### Your instructions
For each entry, output its words exactly and leave any picture behind.

### Record set
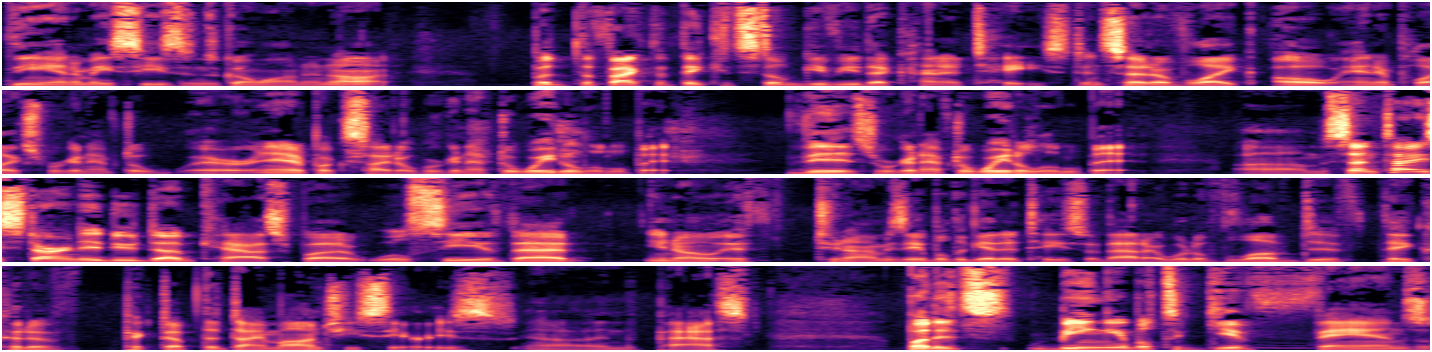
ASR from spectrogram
the anime seasons go on and on. But the fact that they could still give you that kind of taste instead of like, oh, Aniplex, we're gonna have to, or an Aniplex title, we're gonna have to wait a little bit. Viz, we're gonna have to wait a little bit. Um, Sentai's starting to do dubcast, but we'll see if that, you know, if Toonami's able to get a taste of that. I would have loved if they could have picked up the DanMachi series uh, in the past. But it's being able to give fans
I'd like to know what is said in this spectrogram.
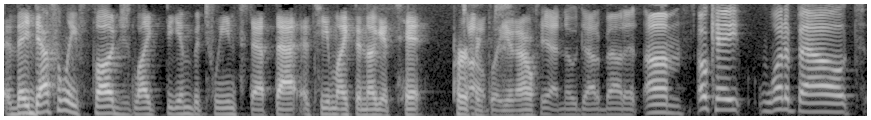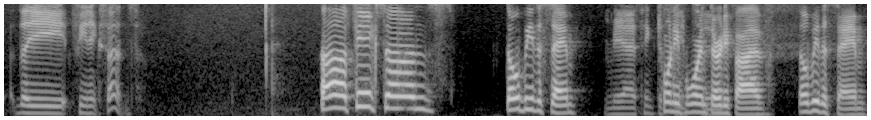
they definitely fudged like the in between step that a team like the Nuggets hit perfectly. Oh, you know? Yeah, no doubt about it. Um, okay, what about the Phoenix Suns? Uh, Phoenix Suns, they'll be the same. Yeah, I think twenty four and thirty five. They'll be the same.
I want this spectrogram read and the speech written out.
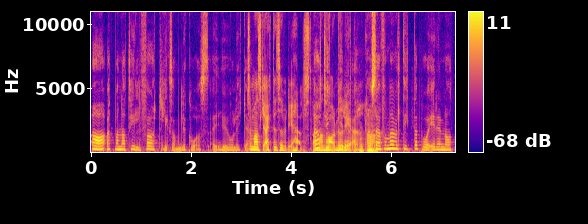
Ja, att man har tillfört liksom glukos i, i Mm. olika... Så man ska akta sig för det helst om Jag man har möjligheten. det. Okej. Och sen får man väl titta på, är det, något,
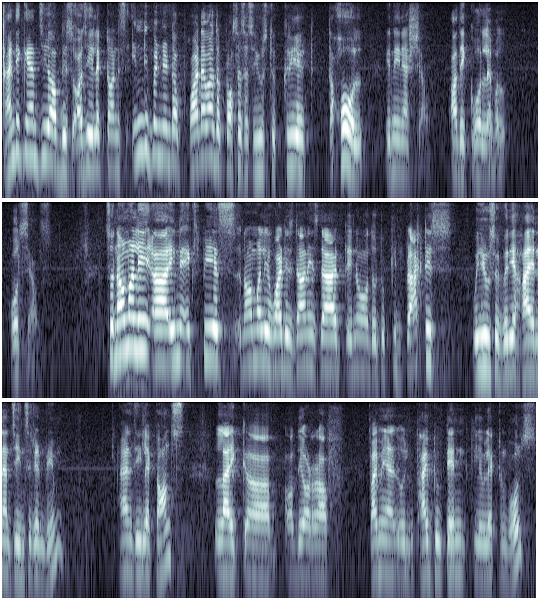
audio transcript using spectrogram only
kinetic energy of this Auger electron is independent of whatever the process is used to create the hole in the inner shell or the core level core cells. So, normally uh, in XPS normally what is done is that you know the, to in practice we use a very high energy incident beam and the electrons like uh, of the order of 5, 5 to 10 kilo electron volts.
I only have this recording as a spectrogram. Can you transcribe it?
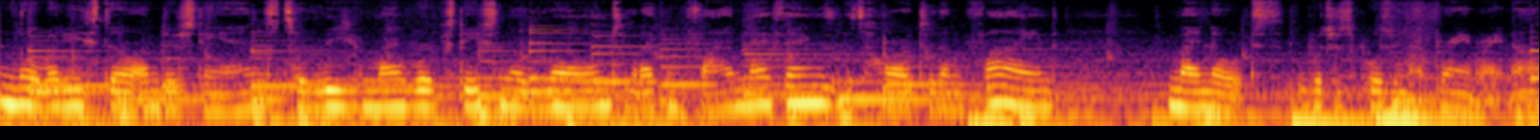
nobody still understands to leave my workstation alone so that I can find my things, it's hard to then find my notes, which is supposed to be my brain right now.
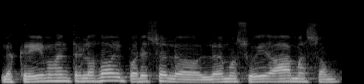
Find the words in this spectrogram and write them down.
Lo escribimos entre los dos y por eso lo, lo hemos subido a Amazon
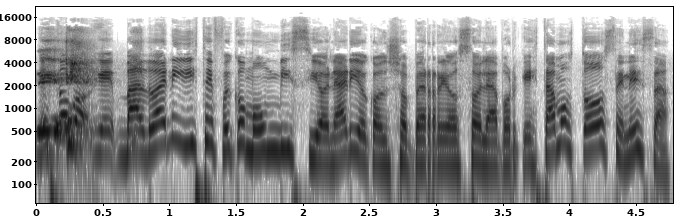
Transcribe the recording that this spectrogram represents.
Es como que Bad Bunny, viste, fue como un visionario con Yo Perreo Sola, porque estamos todos en esa.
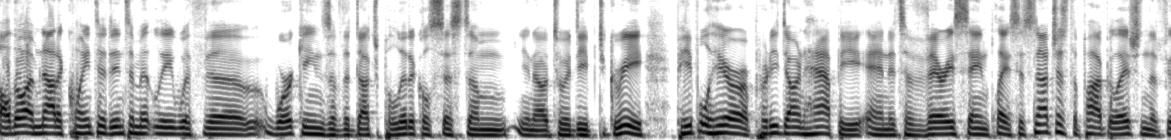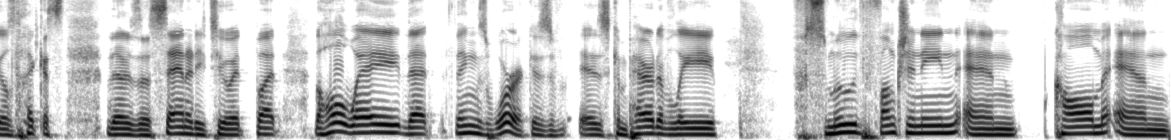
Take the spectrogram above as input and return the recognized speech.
although I'm not acquainted intimately with the workings of the Dutch political system, you know, to a deep degree, people here are pretty darn happy, and it's a very sane place. It's not just the population that feels like a, there's a sanity to it, but the whole way that things work is is comparatively smooth functioning and calm and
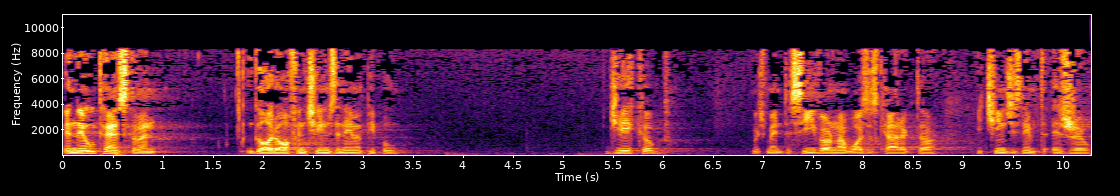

### Exercise output
ASR from spectrogram
the anime seasons go on and on. But the fact that they could still give you that kind of taste instead of like, oh, Aniplex, we're gonna have to, or an Aniplex title, we're gonna have to wait a little bit. Viz, we're gonna have to wait a little bit. Um, Sentai's starting to do dubcast, but we'll see if that, you know, if Toonami's able to get a taste of that. I would have loved if they could have picked up the DanMachi series uh, in the past. But it's being able to give fans
I'd like to know what is said in this spectrogram.
they definitely fudged like the in between step that a team like the Nuggets hit perfectly. Oh, you know? Yeah, no doubt about it. Um, okay, what about the Phoenix Suns? Uh, Phoenix Suns, they'll be the same. Yeah, I think twenty four and thirty five. They'll be the same.
I want this spectrogram read and the speech written out.
Ja, att man har tillfört liksom glukos i, i Mm. olika... Så man ska akta sig för det helst om Jag man har möjligheten. det. Okej. Och sen får man väl titta på, är det, något,
audio transcript using spectrogram only
kinetic energy of this Auger electron is independent of whatever the process is used to create the hole in the inner shell or the core level core cells. So, normally uh, in XPS normally what is done is that you know the, to in practice we use a very high energy incident beam and the electrons like uh, of the order of 5, 5 to 10 kilo electron volts.
I only have this recording as a spectrogram. Can you transcribe it?
nobody still understands to leave my workstation alone so that I can find my things, it's hard to then find my notes, which is supposed to be my brain right now.
Find the words in this spectrogram and write them down.
Lo escribimos entre los dos y por eso lo, lo hemos subido a Amazon
Transcribe the recording that this spectrogram represents.
Es como que Bad Bunny, viste, fue como un visionario con Yo Perreo Sola, porque estamos todos en esa.
Take the spectrogram above as input and return the recognized speech.
although I'm not acquainted intimately with the workings of the Dutch political system, you know, to a deep degree, people here are pretty darn happy, and it's a very sane place. It's not just the population that feels like a, there's a sanity to it, but the whole way that things work is is comparatively smooth functioning and calm and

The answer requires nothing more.